Tuesday, 28 March 2017

An interesting discovery

Working in a library is fun. On any ordinary day staff working in RMIT University Library are likely to discover a great new book or an amazing DVD, but sometimes we even uncover history! Sam Gibbard, our Metadata Standards Librarian, shares his story of the day he uncovered one of the forgotten collections of our Library.

Last year, while clearing out a storage room in Swanston Library, Sam came across several dusty boxes. The contents were described as "Herald-Sun donations", but upon opening, it was discovered almost all of the books were inscribed by former chairman of the Herald group, and prominent journalist Sir Keith Murdoch, the founder of News Limited (News Corp Australia) and father of business magnate and media mogul Rupert Murdoch.

The Keith Murdoch Collection

Sir Keith Murdoch is a fascinating figure in Australian history, and his formative experiences abroad as a reporter and war correspondent had a profound effect on his later life. While visiting troops in Gallipoli in 1915, he wrote his famed "Gallipoli letter" expressing grave concerns about the situation there. It is widely credited with helping force the evacuation of Australian troops in December that year. 

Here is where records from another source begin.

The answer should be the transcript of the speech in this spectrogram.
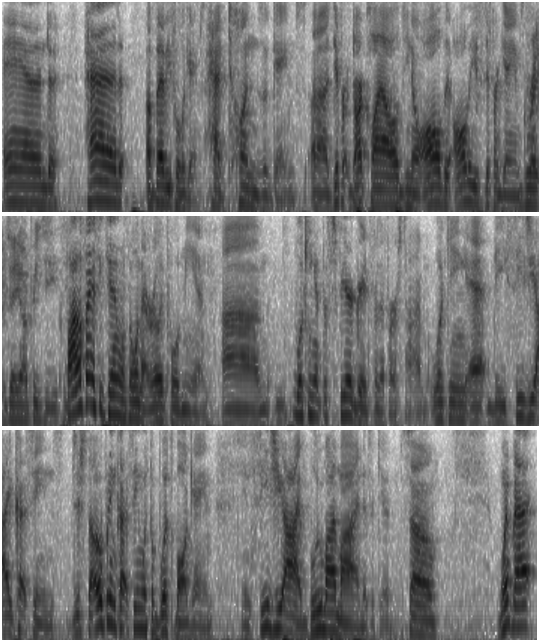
and had a bevy full of games. Had tons of games, uh, different Dark Cloud, you know, all the all these different games. Great JRPGs. yeah. Final Fantasy X was the one that really pulled me in. Um, looking at the sphere grid for the first time, looking at the CGI cutscenes, just the opening cutscene with the Blitzball game in CGI blew my mind as a kid. So, went back,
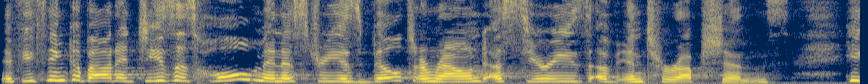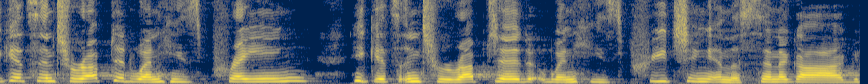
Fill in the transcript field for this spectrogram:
If you think about it, Jesus' whole ministry is built around a series of interruptions. He gets interrupted when he's praying. He gets interrupted when he's preaching in the synagogue.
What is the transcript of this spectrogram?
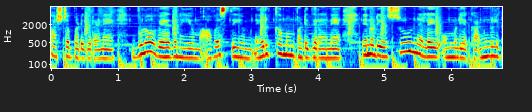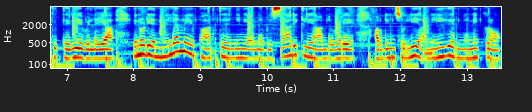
கஷ்டப்படுகிறேனே இவ்வளோ வேதனையும் அவஸ்தையும் நெருக்கமும் படுகிறேனே என்னுடைய சூழ்நிலை உம்முடைய கண்களுக்கு தெரியவில்லையா? என்னுடைய நிலைமையை பார்த்து நீங்கள் என்னை விசாரிக்கலையா ஆண்டவரே? அப்படின்னு சொல்லி அநேகர் நினைக்கிறோம்.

We like to imagine this small collection of 40 books represents an insight into the early reading choices of a future newspaper tycoon. Titles from the collection, such as "The Truth behind the News" and "The Street of Ink" are a reminder of the old world of print journalism as Sir Keith Murdoch might have experienced it. And provide a vast contrast to the much different landscape his son's giant media empire now occupies.

So next time you are passing the Library, why not wander in - you never know what you might discover! An itemised listing of the Keith Murdoch Collection can be browsed as a collection here. The collection is supplemented with a few biographies of Sir Keith Murdoch, as well as a commemorative book produced by the Herald staff in 1952 (the year he died) and the auction catalogue from the sale of his art collection and household effects the following year. 

Remember whatever Library service you choose, you're in good hands. We're here to help.

Wednesday, 22 March 2017

Spotlight: Indigenous Education @ the Library

Welcome to part one of our Indigenous Collection Spotlight series, where we are featuring key e-resources from the Library’s collection on Indigenous Education

Here are some of the highlights:


Looking for more Indigenous resources @ the Library? Find information on indigenous culture, education, environment, film, health, law, land rights, reconciliation and sport in the Library’s Indigenous Resources subject guide. RMIT University Library is committed to enrich its growing collection of Indigenous resources in support of RMIT's vision for reconciliation,‘promoting a learning and research environment that engages partnerships and values Aboriginal and Torres Strait Islander knowledges, cultures and diversity’.
RMIT University acknowledges the Wurundjeri people of the Kulin Nations as the traditional owners of the land on which the University stands. RMIT University respectfully recognises Elders both past and present.

Tuesday, 14 March 2017

Introducing auto-renewal of loans

We're pleased to introduce a great new Library service - auto-renewal. From now on, you won't need to remember to renew your borrowed Library items, because the Library does it for you!

This convenient service automatically renews your eligible borrowed items.  Library items are borrowed for an initial period of 14 or 28 days depending whether you are an undergraduate, postgraduate or staff.

The Library automatically renews your items, three days before the due date, for a further loan period of 14 or 28 days. This will continue until a hold is placed on an item by someone else, up to a maximum borrowing time of 12 months (3 months for CAVAL borrowers).

If an item you have borrowed has a hold placed on it, you will receive an email from the Library and you will need to return it by the due date.

Overdue fines are still 50 cents per day per loan, however we anticipate there will be less fines thanks to the automated renewals. 

Check your Library account.

Remember whatever Library service you choose, you're in good hands. We're here to help.